One of the players who scored the most as a coach was Lionel Scaloni and vice versa. The Argentine was present during the seven seasons that Irureta was at Deportivo La Coruña and is considered an idol of the institution.
How was Scaloni as a player?
I spoke a lot with Scaloni when he arrived here in Mallorca. He contributed a lot to the team. When we were on the bench, he was able to go out to the corner flag to protest to the referee. You had to hold it back a bit, heh. He was a player who in the meetings, in the dressing room, was a very good teammate and who helped a lot in that career he lived at Dépor. I believe that the club has also served him well for his current experience as a coach.
I remember bringing songs from Argentina to the dressing room. When we were champions, he played the song by La Mosca that said something like “I want to give you something from my heart …”. That one I kept on the bus all the time. He was very spirited and I liked that, because he didn’t get angry when he wasn’t playing. For me they are values that are very good to lead a team to achieve important things.
What similarities do you notice between the stage of player and the current stage of coach Lionel Scaloni?
In the dressing room he was the first to put his hand in the middle to cheer on his teammates. He is very aware of the game, very aware of all issues. The ball was on one side and he was watching what the opponent was doing. He always helped me as a coach and said “look” to me all the time. He was very attentive, I think that has served him well and that translates him to the national team.
How do you think Scaloni dealt with criticism at the beginning of his time with the Argentine team?
Scaloni has always been the way he is, but I think he also wrapped up other teammates like Aimar, Ayala, Samuel, that’s very important. Part of the success of a team often lies within the dressing room. Then you have to score the goal, but the important thing is that there is a healthy environment. For this I believe that Lionel is a good person and the right person for those situations.
Are there similarities between Scaloni’s Argentina and Irureta’s Deportivo La Coruña?

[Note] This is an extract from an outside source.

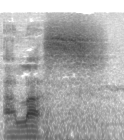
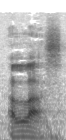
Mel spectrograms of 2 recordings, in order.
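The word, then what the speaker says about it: עלס: it me means is a Hebrew word that's pronounced alas actually alas a l a s you know it means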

I don’t know, I had a good team, but the national teams are the best players of each one. Scaloni has had the strength to change a bit the irregularity that the team had. He is following a line of seriousness and a good atmosphere in the dressing room. I think he is very good in that regard, I am very happy for him because I have never had a bad opinion of him. He was a man who always contributed.
Is Scaloni your great pride as a coach?
Yes. Who doesn’t sign up for a coach who has won the America’s Cup? Scaloni is a reference, I think something of me has been able to carry. When I am with my players they tell me that they have been happy at that time, that is the important thing.
Diego Maradona celebrated that league obtained by Dépor. What did that mean to you?
I think Maradona called the ‘Turu’ Flores. For the players it was a myth and a sense of humility that Diego called a team like Dépor. The players were Maradonistas and a call from him was a joy.
Could Maradona have felt identified with Deportivo La Coruña after what was his way in Naples?
I think so. In Italy there were strong teams like Milan, Inter, Juve. More than me, surely the people of southern Italy can say that Maradona got them out of that situation of humiliation on the part of the northern teams. Surely something of all that could think.
“Maradona could have identified with Deportivo La Coruña because of his past in Napoli.”
– Javier Irureta.
What message would you leave for young coaches who are just starting out in coaching?
That they have an idea, that they create teams where there is always a good atmosphere. You have to be very constant, it is hard some moments that you spend in football, it seems that there are moments when you are wrapped up and then they leave you alone. In the end, be yourself, you do not have to transform. If you have a line of work and play, you have to follow it. I really liked playing one way and I kept it. The atmosphere in a changing room is very important to achieve goals in the world of football.